It's easy to understand why increasing infertility might be a cause for concern, but a dropping birth rate in and of itself is not necessarily a bad thing. "A lot of countries have had fertility rates like our current rate, which is 1.76 children per woman, or lower, and have maintained it for a lot longer than the U.S. has," Hartnett says.
Another reason the birth rate has not bounced back to pre-recession levels may be because the U.S. was experiencing what Hartnett calls a "high-fertility bubble" in the 1990s and early 2000s. A high fertility rate among immigrants, a relatively religious population, and high rates of unintended pregnancies all contributed to an inflated birth rate in the U.S. compared to other wealthy countries.
Unintended and teen pregnancy rates have both dropped. "The fact that those rates have declined is a good thing," Harnett says. "Those have been public policy goals for a long time." And from an environmental perspective, the fewer people, the better.
So why should Americans take note of a falling birth rate? The children born today become the nation's workforce down the road. If the downward trend were to continue or accelerate, once the current labor force ages out, fewer and fewer people would be paying into Social Security. So far, the U.S. has been largely buffered from this by immigration, and climate change is likely to create hundreds of millions of refugees in the not-so-distant future. But it's not at all clear how our immigration policies might change under the Trump administration, which has sought to curtail both illegal and legal immigration to the U.S., and beyond.

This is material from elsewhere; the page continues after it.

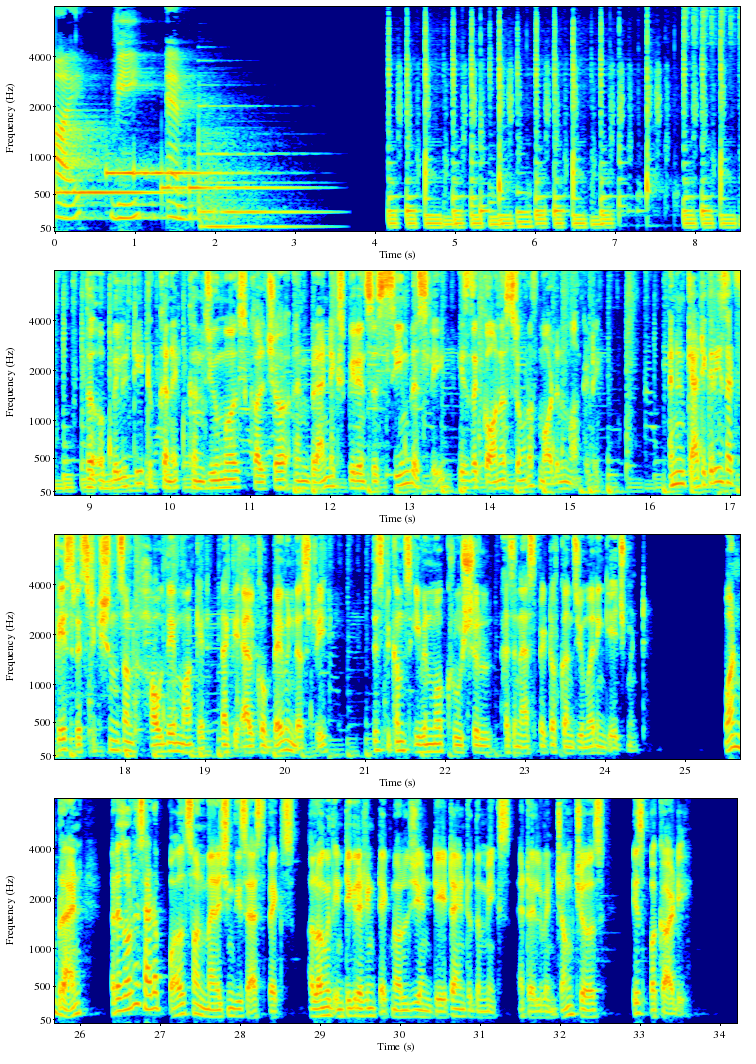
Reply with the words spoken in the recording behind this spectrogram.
I V M. The ability to connect consumers, culture, and brand experiences seamlessly is the cornerstone of modern marketing. And in categories that face restrictions on how they market, like the alcohol bev industry, this becomes even more crucial as an aspect of consumer engagement. One brand that has always had a pulse on managing these aspects, along with integrating technology and data into the mix at relevant junctures, is Bacardi.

But according to Hartnett, there are more pressing concerns than the current birth rate. "The thing that I think is worrying is the fact that people in the U.S. face real challenges related to having children: Childcare is very expensive; college is very expensive; housing in cities with well-paying jobs is very expensive; we have no right to paid maternity or paternity leave," she says. "So our system makes our lives harder, and I think that the falling fertility rate is a symptom of that."